The head of Japan’s fishing ministry said it made him “happy from the bottom of [his] heart”.
Whales have been hunted for thousands of years — for their meat, bones, oil and more. Many species almost became extinct in the 19th and 20th centuries, which led to the practice being banned in 1986.
Japan has fought long and hard to have the ban reversed. Now, it has succeeded.
Whalers will be allowed to kill, in total, 227 whales before December.
Is it wrong for Japan to hunt whales?
Not necessarily. If hunting is restricted so that whales do not become endangered, is it really any worse than eating other animals? Besides, whale meat has a lower carbon footprint than pork or beef, so it’s better for the planet.
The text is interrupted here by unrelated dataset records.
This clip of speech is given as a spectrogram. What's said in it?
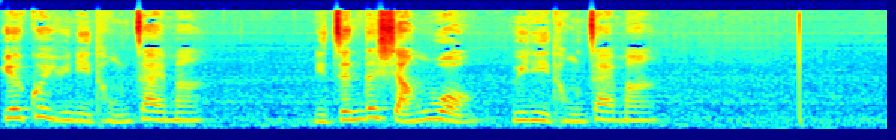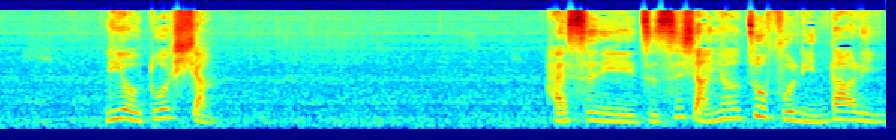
约柜与你同在吗？你真的想我与你同在吗？你有多想？还是你只是想要祝福领导你？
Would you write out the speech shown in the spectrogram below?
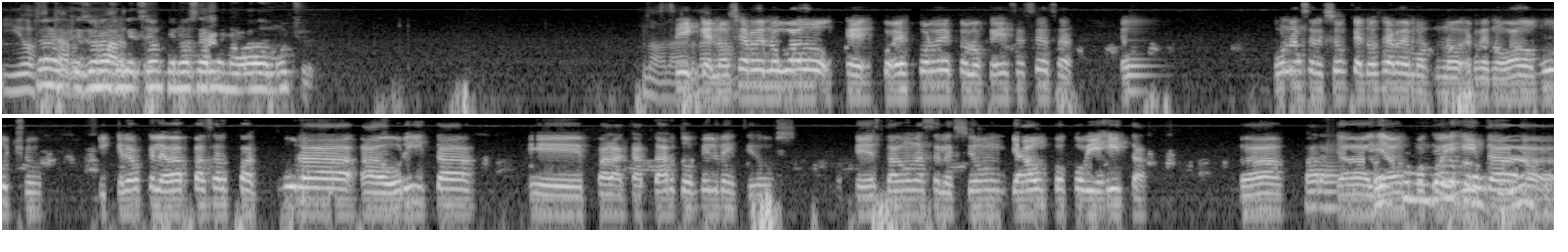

Of course it is! The 30-year ban saved many species from near-extinction. Bringing back hunting could lead to a world without whales, which would be a great tragedy. It is also pointlessly cruel, because most people in Japan no longer like eating whale.
- Is it wrong to eat animals?
- Imagine that you are about to interview the captain of a Japanese whaling ship. What would you want to know about what he does? Write down five questions.
Some People Say...
“Humans regard animals as worthy of protection only when they are on the verge of extinction.”Paul Craig Roberts, US author and economist
What do you think?
- When something is sold to make money.
- Died out.
- Limited; only a certain amount allowed.
- Carbon footprint
- The amount of carbon produced by something. The more carbon, the greater the damage to the environment.
- Something very sad.